Come 6:15 a.m. – in the very earliest light of dawn – the constellation Orion, the Mighty Hunter, studded the southern sky just below a waning gibbous moon. Overnight we had sailed from the Snake River onto the mighty Columbia, the Great River of the West. We entered the lock at McNary Dam and down we went. The great barn-door-style gates split before us, and we continued our way downriver. In the morning, we enjoyed presentations by our naturalist Ivan and photo instructor Linda. Our afternoon destination was Crow Butte Island where we hiked and launched our kayaks for some quality paddling. Crow Butte Island has an arid sagebrush steppe climate with many interesting plants adapted to this environment.
National Geographic Sea Lion
Our final full day of excursions was based in Astoria.
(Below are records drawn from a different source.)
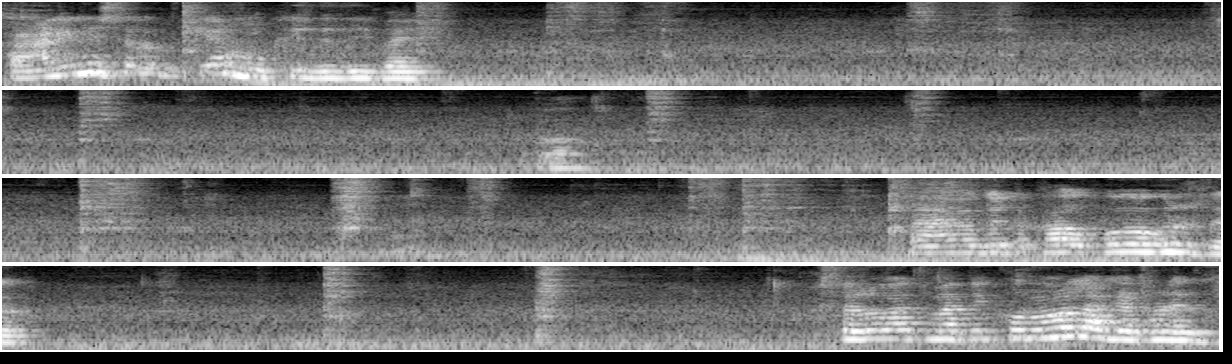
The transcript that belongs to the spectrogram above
પાણીની શરત ક્યાં મૂકી દીધી ભાઈ? પાણી વગર તો ખાવું બહુ શરૂઆતમાં તીખું ન લાગે થોડીક.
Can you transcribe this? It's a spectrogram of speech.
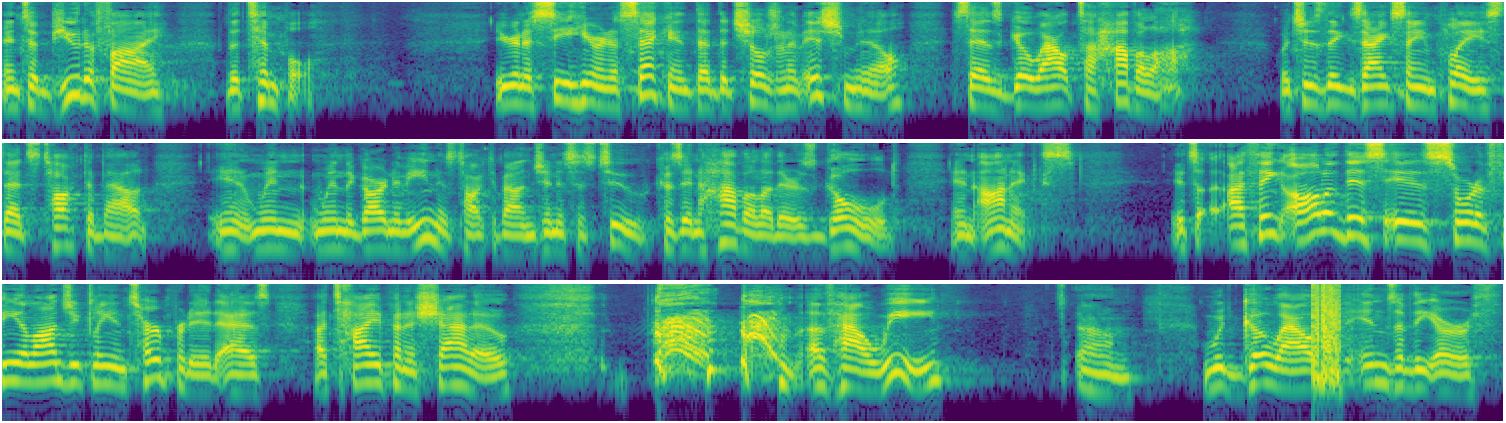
and to beautify the temple. You're going to see here in a second that the children of Ishmael says, Go out to Havilah, which is the exact same place that's talked about in, when, when the Garden of Eden is talked about in Genesis 2, because in Havilah there's gold and onyx it's, I think all of this is sort of theologically interpreted as a type and a shadow of how we um, would go out to the ends of the earth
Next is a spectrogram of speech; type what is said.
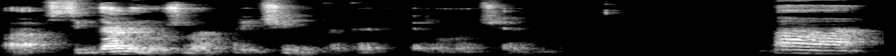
А всегда ли нужна причина какая-то первоначальная? А,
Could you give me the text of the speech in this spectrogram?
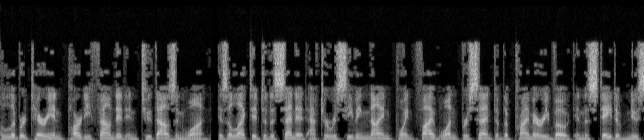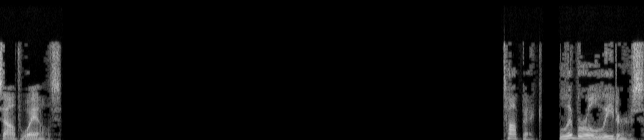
a libertarian party founded in 2001, is elected to the Senate after receiving 9.51% of the primary vote in the state of New South Wales. Liberal leaders.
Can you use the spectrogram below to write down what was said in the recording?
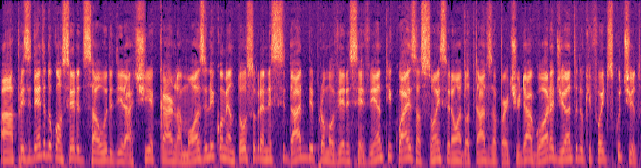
A presidente do Conselho de Saúde de Irati, Carla Mosley, comentou sobre a necessidade de promover esse evento e quais ações serão adotadas a partir de agora diante do que foi discutido.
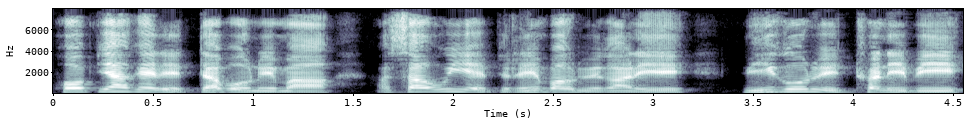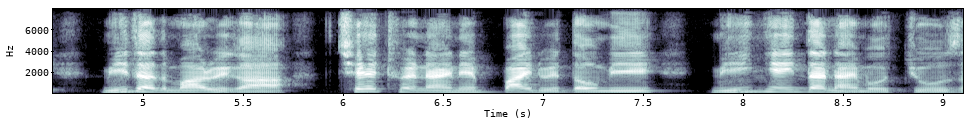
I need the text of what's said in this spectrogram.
ဖော်ပြခဲ့တဲ့ဓာတ်ပုံတွေမှာအဆောက်အဦရဲ့ပြင်းပေါက်တွေကနေမီးခိုးတွေထွက်နေပြီးမီးတပ်သမားတွေကချဲ့ထွင်နိုင်တဲ့ပိုက်တွေသုံးပြီးမီးငိမ့်သက်နိုင်မှုစ조사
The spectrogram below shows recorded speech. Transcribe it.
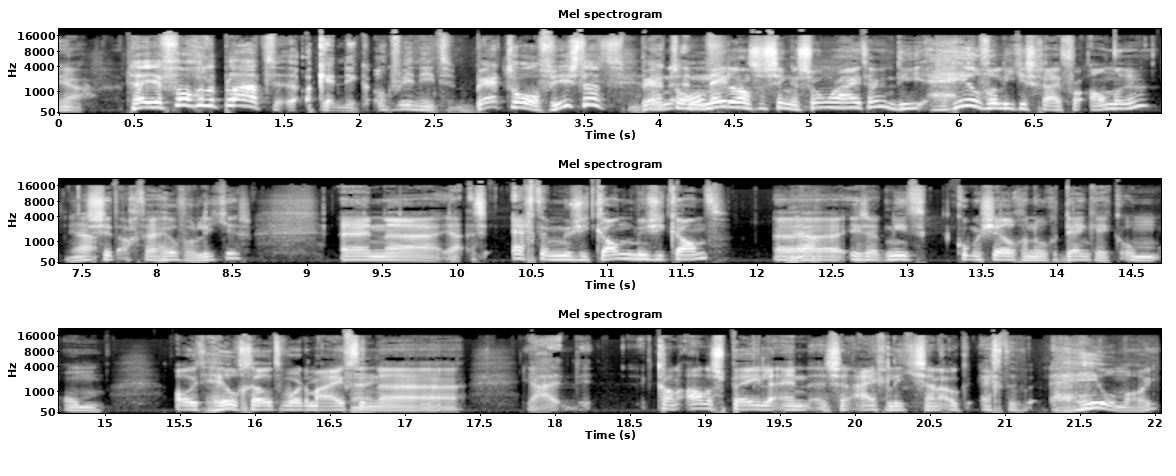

The oldest continuously occupied settlement west of the Rocky Mountains, it has been a key access point for maritime trade for goods and natural resources throughout the Columbia River Basin. We have reached the westernmost limit of our journey, as it was for the Corps of Discovery during the winter of 1805–6. We began with a visit to the Columbia River Maritime Museum, then had a fine day out, visiting the historic site of Fort Clatsop, Fort Stevens, and the beach at the wreck of the Peter Iredale, an iron bark driven ashore during a storm in 1906. With unusually clear skies and a stiff offshore breeze, how fitting to conclude the day and our week of exploration with a sunset cruise out towards the mouth of the "Great River of the West." We safely returned, of course, avoiding any difficulties in an area known for its swirling currents and shifting sands, then started the overnight transit, up river, to our last port-of-call in Portland, Oregon.